Former Ambassador Anil Trigunayat – More on international relations and war

Former Ambassador of India to Jordan, Libya and Malta sheds more light on being a part of the Indian Foreign Services, the current war situation and more on peacemaking.

Can you tell us more about your personal journey and decision to join the IFS?

I loved to travel and meet people and learn languages and I thought that the foreign service could be a good and respectable medium for that. Apart from that diplomacy word itself fit into my Libran mindset and fascinated me a great deal . Moreover , in the foreign services one represents your country and taking initiatives to improve relationships and serve your national interest has no limits . Hence I joined the Indian Foreign Service and continued for nearly 35 years retiring in 2016 as the Indian Ambassador to Jordan.  I have served from Africa to America to Europe to the Middle East and wide ranging challenges only enthused my resolve . I could never trade this journey with anything else.

What has personally been the most challenging situation you encountered in your career so far?

Well, immediately after the killing of Gaddafi in Libya I came as Ambassador and due to political choices India made, like abstaining from the external intervention by NATO at the UNSC, we were made out into villains by the western and Libyan media as India was projected very wrongly as pro-Gaddafi. Hence to assuage the grass root animosity was my first and foremost task which was very difficult but any thing that you bring from a negative to a zero is also a significant achievement. Evacuating Indians from war and conflict zones in Libya and Gaza and rescuing kidnapped Indians in Nigeria were difficult challenges . But all these also make diplomatic journey more meaningful.

What can be done to prevent children from getting affected by international relations issues – specifically war?

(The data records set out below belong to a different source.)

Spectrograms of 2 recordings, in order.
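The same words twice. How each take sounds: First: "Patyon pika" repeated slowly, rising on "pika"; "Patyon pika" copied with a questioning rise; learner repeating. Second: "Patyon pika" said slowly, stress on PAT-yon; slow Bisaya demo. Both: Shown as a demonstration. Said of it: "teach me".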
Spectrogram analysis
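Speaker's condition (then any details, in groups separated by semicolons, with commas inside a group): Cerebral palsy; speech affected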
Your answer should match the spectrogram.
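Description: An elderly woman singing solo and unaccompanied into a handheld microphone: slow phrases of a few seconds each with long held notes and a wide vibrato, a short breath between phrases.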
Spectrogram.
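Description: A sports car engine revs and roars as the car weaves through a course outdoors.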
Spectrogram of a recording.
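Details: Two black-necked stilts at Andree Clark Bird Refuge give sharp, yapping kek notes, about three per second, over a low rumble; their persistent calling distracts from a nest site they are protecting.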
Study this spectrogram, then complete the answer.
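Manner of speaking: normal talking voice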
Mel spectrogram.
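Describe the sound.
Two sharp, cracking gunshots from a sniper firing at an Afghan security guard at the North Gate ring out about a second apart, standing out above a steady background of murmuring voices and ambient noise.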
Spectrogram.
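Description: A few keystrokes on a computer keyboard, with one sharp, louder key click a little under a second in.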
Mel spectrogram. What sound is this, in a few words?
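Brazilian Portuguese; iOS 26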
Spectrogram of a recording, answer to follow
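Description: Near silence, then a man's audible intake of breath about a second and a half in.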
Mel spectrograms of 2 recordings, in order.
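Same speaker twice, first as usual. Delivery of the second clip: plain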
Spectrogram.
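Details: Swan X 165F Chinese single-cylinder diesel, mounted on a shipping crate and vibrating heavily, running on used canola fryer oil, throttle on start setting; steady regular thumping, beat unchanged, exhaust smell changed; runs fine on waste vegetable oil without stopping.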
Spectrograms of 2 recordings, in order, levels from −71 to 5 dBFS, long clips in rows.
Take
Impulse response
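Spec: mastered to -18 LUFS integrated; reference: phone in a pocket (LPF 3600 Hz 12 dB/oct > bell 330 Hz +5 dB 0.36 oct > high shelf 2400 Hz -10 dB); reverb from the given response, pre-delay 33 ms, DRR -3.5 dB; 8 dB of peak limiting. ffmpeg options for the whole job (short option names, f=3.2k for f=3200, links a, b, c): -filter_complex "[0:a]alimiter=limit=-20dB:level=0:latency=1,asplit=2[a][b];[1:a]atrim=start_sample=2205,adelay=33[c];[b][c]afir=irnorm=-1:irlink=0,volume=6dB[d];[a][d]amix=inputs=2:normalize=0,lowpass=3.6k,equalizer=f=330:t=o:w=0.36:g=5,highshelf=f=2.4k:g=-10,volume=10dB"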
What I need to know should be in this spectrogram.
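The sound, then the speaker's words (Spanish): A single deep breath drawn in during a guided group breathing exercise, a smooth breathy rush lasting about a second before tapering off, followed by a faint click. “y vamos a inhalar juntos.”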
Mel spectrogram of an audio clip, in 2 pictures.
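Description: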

In war women and children suffer the most not only physically but are scarred for a lifetime . We also witness children being indoctrinated by radical ideologies and pick up arms and becoming a greater threat to society. Therefore the international efforts and covenants must be made fool proof and greater opportunities must be provided to prevent such incidents . Those who indulge in inflicting such crimes against children and women and indoctrinate must also be dealt with in an exemplary manner to deter others. Of course every effort to stop war is a desirable pre- requisite.

How can intercultural understanding and peace building be inculcated in Indian education?

Fortunately , Indian culture and civilisation has an inbuilt tolerance and coexistence as the core principles and tools are dialogue and discussion to prevent conflict and conflict resolution which are necessary also for peace building. We need to go back to our roots. If we believe in and propagate ‘ Vasudhaiva Kutumbakam’ -world is one family -then we have a good beginning.  India is host to all religions and the birthplace of many hence coexistence is intrinsic to our way of living. These ideals must be reinforced in practice.

What have been some of the best sources for you to personally learn about diplomacy? Do you think diplomacy is taught or practiced?

Diplomacy is a learning process as the terrain of your work keeps on changing with newer challenges but certain fundamentals like pre-eminence of national interest remains the key contour of diplomacy.  Kautilya’s Arthashastra is a good beginning. Seniors in service and institutionalized training of diplomats provide adequate exposure and modus operandi.

The youth is getting increasingly political – even with the climate change movement. What age do you think is appropriate for youth to engage in politics?

All things that impact us and the world must be taught from school. When I see young children speaking out against ‘Climate catastrophe’ I am encouraged.

What are three key ways in which the world can unite to prevent war?

Respect for territorial integrity

Respect for Sovereignty

Respect for others beliefs and religions

Does social media if at all influence international relations between countries? Please highlight more.

Yes it does . Unfortunately it works both ways. Fake news can cause havoc as you see the narratives being created on false premises. Recent Ukraine-Russia conflict is a case in point where information warfare is fanned by social media and media in general.

Vidhi Bubna
Vidhi Bubna
Vidhi Bubna is a freelance journalist from Mumbai who covers international relations, defence, diplomacy and social issues. Her current focus is on India-China relations.